**YOUR OBJECTIVE**
Return each record unchanged and drop the images.

**DATASET ENTRIES**
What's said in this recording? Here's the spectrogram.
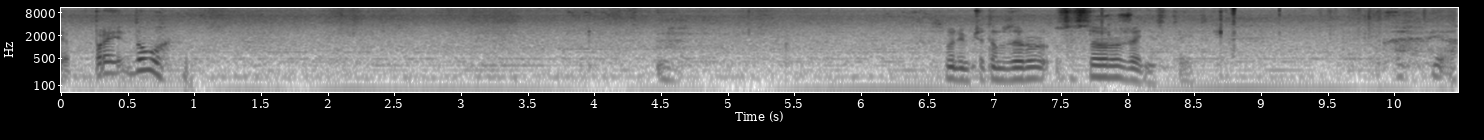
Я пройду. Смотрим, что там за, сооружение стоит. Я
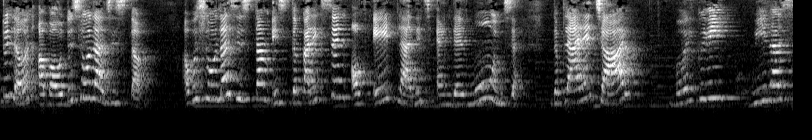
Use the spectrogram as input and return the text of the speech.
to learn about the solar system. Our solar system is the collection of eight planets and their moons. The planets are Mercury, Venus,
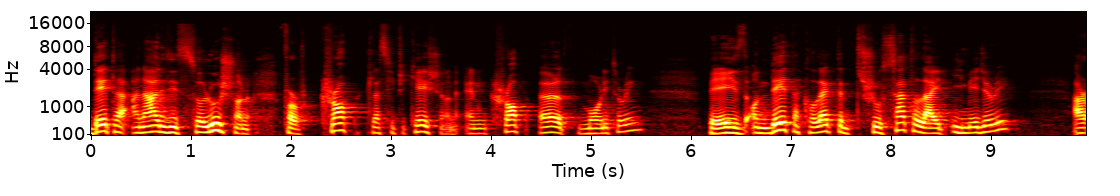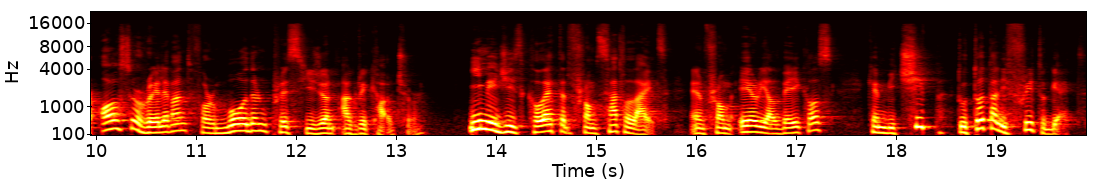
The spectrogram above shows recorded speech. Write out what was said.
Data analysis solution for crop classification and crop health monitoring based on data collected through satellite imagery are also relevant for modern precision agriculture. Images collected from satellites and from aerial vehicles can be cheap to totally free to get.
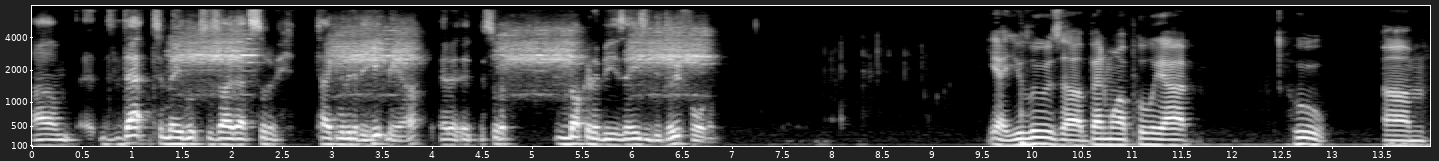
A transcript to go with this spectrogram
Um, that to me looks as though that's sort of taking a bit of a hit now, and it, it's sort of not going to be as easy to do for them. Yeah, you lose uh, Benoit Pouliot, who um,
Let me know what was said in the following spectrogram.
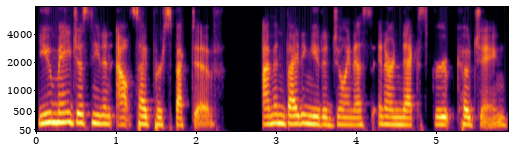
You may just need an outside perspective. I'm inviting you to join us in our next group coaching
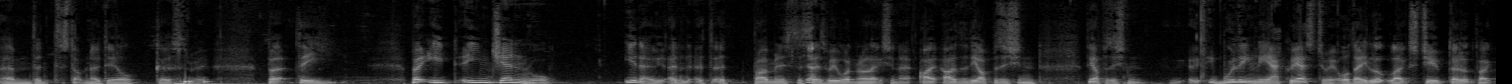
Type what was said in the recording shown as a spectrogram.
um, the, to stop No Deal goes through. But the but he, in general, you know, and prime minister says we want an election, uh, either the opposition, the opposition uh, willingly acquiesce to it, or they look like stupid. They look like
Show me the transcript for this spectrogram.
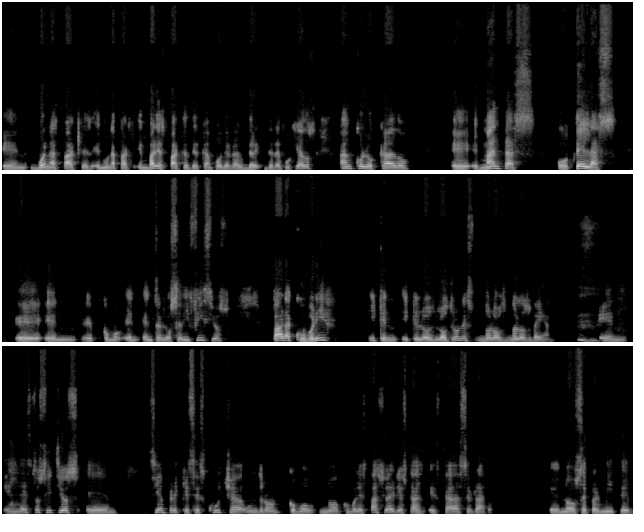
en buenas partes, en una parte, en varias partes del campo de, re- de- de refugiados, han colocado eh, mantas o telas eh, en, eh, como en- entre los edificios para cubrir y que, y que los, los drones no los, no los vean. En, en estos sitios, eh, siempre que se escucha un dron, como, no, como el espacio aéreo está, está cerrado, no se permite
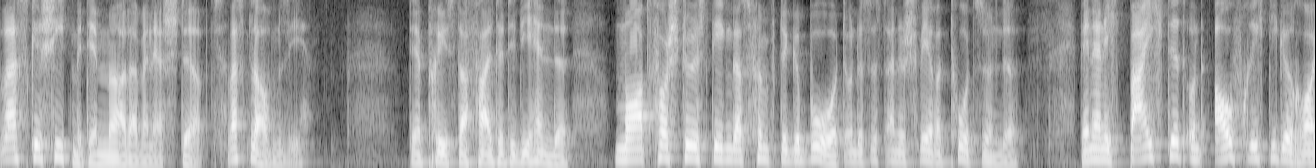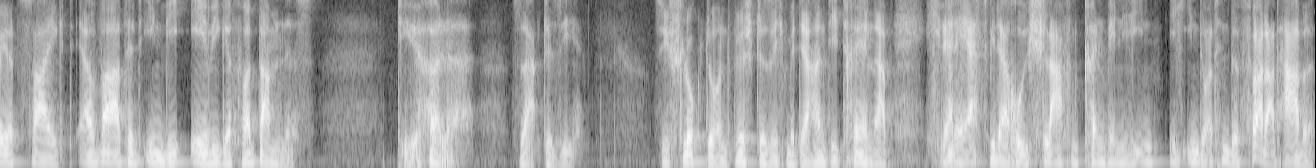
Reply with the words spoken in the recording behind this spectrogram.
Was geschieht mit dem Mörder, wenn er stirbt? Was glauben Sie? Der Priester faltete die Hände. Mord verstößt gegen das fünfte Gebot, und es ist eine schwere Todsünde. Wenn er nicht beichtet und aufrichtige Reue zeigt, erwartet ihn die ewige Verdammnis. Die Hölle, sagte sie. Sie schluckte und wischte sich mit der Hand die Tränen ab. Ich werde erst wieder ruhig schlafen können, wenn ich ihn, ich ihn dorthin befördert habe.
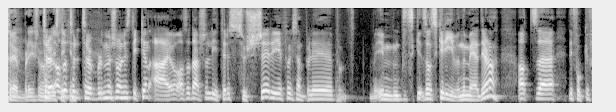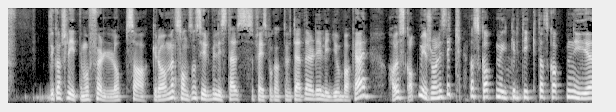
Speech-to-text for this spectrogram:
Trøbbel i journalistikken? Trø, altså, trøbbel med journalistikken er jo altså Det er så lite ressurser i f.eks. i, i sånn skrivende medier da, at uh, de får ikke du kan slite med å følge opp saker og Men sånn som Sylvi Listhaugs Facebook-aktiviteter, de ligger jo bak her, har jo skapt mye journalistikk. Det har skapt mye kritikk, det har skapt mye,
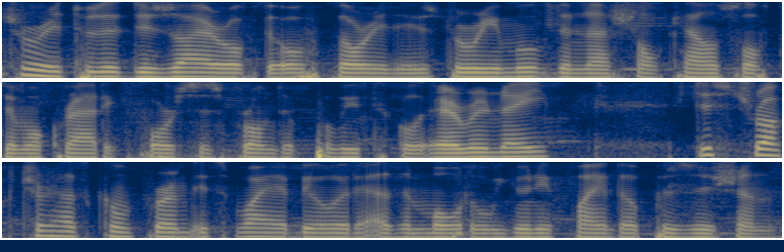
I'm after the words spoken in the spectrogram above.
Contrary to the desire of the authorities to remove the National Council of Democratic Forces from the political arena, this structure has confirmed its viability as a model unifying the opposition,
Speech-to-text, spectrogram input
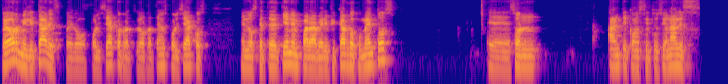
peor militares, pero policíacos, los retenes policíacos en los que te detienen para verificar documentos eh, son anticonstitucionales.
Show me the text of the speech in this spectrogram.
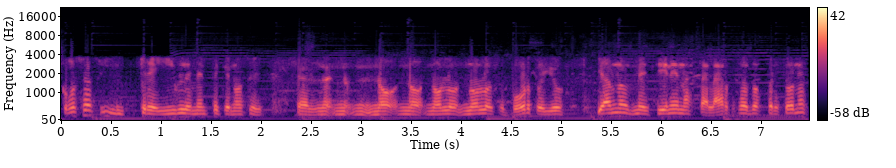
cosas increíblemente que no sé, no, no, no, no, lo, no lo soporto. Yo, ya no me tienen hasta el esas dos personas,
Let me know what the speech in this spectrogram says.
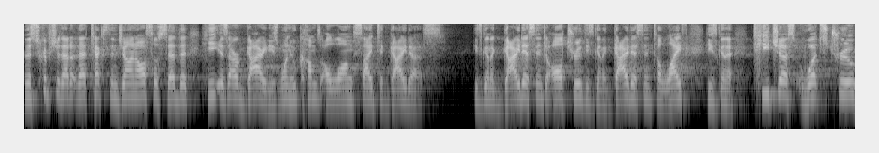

**OUTPUT BELOW**
What's said in this recording? Here's the spectrogram.
Я пройду. Смотрим, что там за, сооружение стоит. Я
Use the spectrogram as input and return the text of the speech.
to learn about the solar system. Our solar system is the collection of eight planets and their moons. The planets are Mercury, Venus,
The spectrogram above shows recorded speech. Write out what was said.
Data analysis solution for crop classification and crop health monitoring based on data collected through satellite imagery are also relevant for modern precision agriculture. Images collected from satellites and from aerial vehicles can be cheap to totally free to get.
A transcript to go with this spectrogram
Um, that to me looks as though that's sort of taking a bit of a hit now, and it, it's sort of not going to be as easy to do for them. Yeah, you lose uh, Benoit Pouliot, who um,
Let me know what was said in the following spectrogram.
You may just need an outside perspective. I'm inviting you to join us in our next group coaching
Type what was said in the recording shown as a spectrogram.
um, the, to stop No Deal goes through. But the but he, in general, you know, and prime minister says we want an election, uh, either the opposition, the opposition uh, willingly acquiesce to it, or they look like stupid. They look like
Show me the transcript for this spectrogram.
en buenas partes, en una parte, en varias partes del campo de, re- de- de refugiados, han colocado eh, mantas o telas eh, en, eh, como en- entre los edificios para cubrir y que, y que los, los drones no los, no los vean. En, en estos sitios, eh, siempre que se escucha un dron, como, no, como el espacio aéreo está, está cerrado, no se permite
Reply with the words spoken in the recording behind this spectrogram.
Was geschieht mit dem Mörder, wenn er stirbt? Was glauben Sie? Der Priester faltete die Hände. Mord verstößt gegen das fünfte Gebot, und es ist eine schwere Todsünde. Wenn er nicht beichtet und aufrichtige Reue zeigt, erwartet ihn die ewige Verdammnis. Die Hölle, sagte sie. Sie schluckte und wischte sich mit der Hand die Tränen ab. Ich werde erst wieder ruhig schlafen können, wenn ich ihn, ich ihn dorthin befördert habe.
Speech-to-text for this spectrogram:
Trøbbel i journalistikken? Trø, altså, trøbbel med journalistikken er jo altså Det er så lite ressurser i f.eks. i, i sånn skrivende medier da, at uh, de får ikke du kan slite med å følge opp saker og Men sånn som Sylvi Listhaugs Facebook-aktiviteter, de ligger jo bak her, har jo skapt mye journalistikk. Det har skapt mye kritikk, det har skapt mye,
I'm after the words spoken in the spectrogram above.
Contrary to the desire of the authorities to remove the National Council of Democratic Forces from the political arena, this structure has confirmed its viability as a model unifying the opposition,
Speech-to-text, spectrogram input
peor militares, pero policíacos, los retenes policíacos en los que te detienen para verificar documentos eh, son anticonstitucionales.
Show me the text of the speech in this spectrogram.
cosas increíblemente que no sé, no, no, no, no, lo, no lo soporto. Yo, ya no me tienen hasta el esas dos personas,
Let me know what the speech in this spectrogram says.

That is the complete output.